Lloyd was a huge part of many Fenelon Falls special events. The village hosted a winter carnival, initially behind Heritage House (RWH Construction… now the Sobeys Parking Lot), which soon moved to the beach park. The Rotary Club parked an old junker car out on the ice, and a contest was held to see who could guess when it would plunge through. The end of the night was the annual Christmas Tree burning.
The village would arrange to have their waste collection crew pick up the Christmas trees and bring them to the park. Belinda remembers, “for him it was a challenge to see if he could get more trees down to the park than the garbage guys could do.… I will never forget him running, dragging two Christmas tree by the butt-ends, behind him…. It was non-stop from the time he got up in the morning until his mom called for him to come home for dinner.”
When the Winter Carnival introduced broomball, “Cannonball Kelly” quickly became the star goaltender. He had one team, and someone else could put together the other. The organizers would get an appliance box, and made “a hockey stick for Lloyd that was as big as the entrance to the net, so there was no way they could ever score on him, so Lloyd won every game he ever played,” says Belinda. He loved to wear the blue and yellow toque complete with pompom from the event.

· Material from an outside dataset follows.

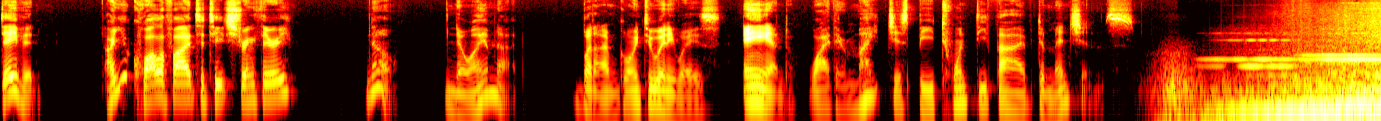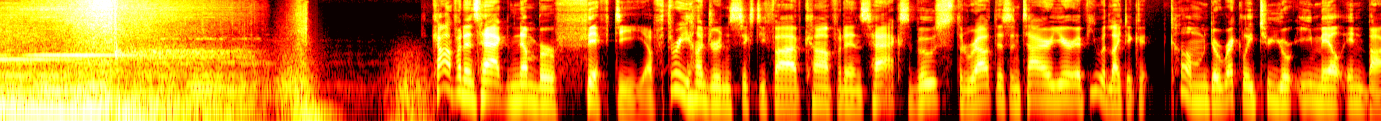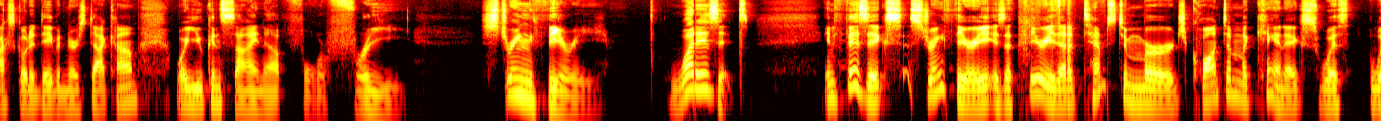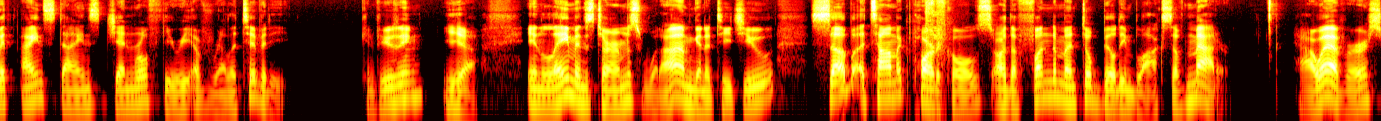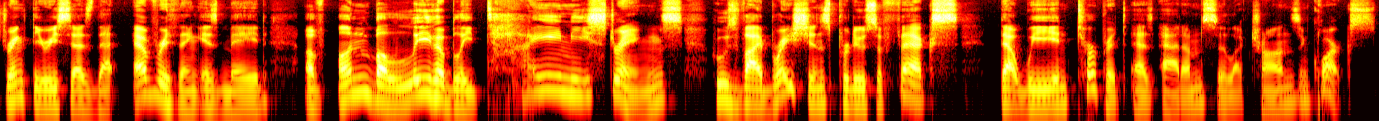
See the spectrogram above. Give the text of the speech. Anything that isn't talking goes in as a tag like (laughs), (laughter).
David, are you qualified to teach string theory? No, no, I am not. But I'm going to, anyways. And why there might just be 25 dimensions. Confidence hack number 50 of 365 confidence hacks boosts throughout this entire year. If you would like to come directly to your email inbox, go to davidnurse.com where you can sign up for free. String theory. What is it? In physics, string theory is a theory that attempts to merge quantum mechanics with, with Einstein's general theory of relativity. Confusing? Yeah. In layman's terms, what I'm going to teach you subatomic particles are the fundamental building blocks of matter. However, string theory says that everything is made of unbelievably tiny strings whose vibrations produce effects that we interpret as atoms, electrons, and quarks.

His favourite TV show was ALF and he loved to talk about it. One year, J’n B’s gave him a talking ALF doll for Christmas. “You would think he got a pot full of gold,” Judi remembers, “he just lit up when he saw it.” He carried it all around town and always had it turned on.

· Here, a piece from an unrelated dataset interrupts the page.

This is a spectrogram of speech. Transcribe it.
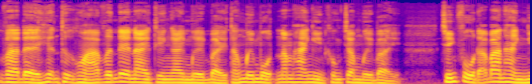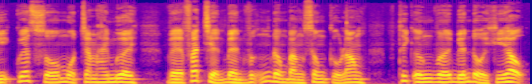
Và để hiện thực hóa vấn đề này thì ngày 17 tháng 11 năm 2017, Chính phủ đã ban hành nghị quyết số 120 về phát triển bền vững đồng bằng sông Cửu Long, thích ứng với biến đổi khí hậu.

Lloyd enjoyed collecting stuffies. “When you drove down Bond Street, he lived in a house with the typical glassed-in porch, and there were all kinds of stuffed animals looking out the windows,” says Judi. He also liked to collect records, and would go around town asking people if they had any old ones. Many people obliged and in time he had a great collection of vinyl albums.
In recognition of how much Lloyd Kelly did to keep the community clean, the Village of Fenelon Falls named the north shore park overlooking the gorge in his honour. He was Fenelon Falls’ happy soul. The community loved him. And he loved everyone back.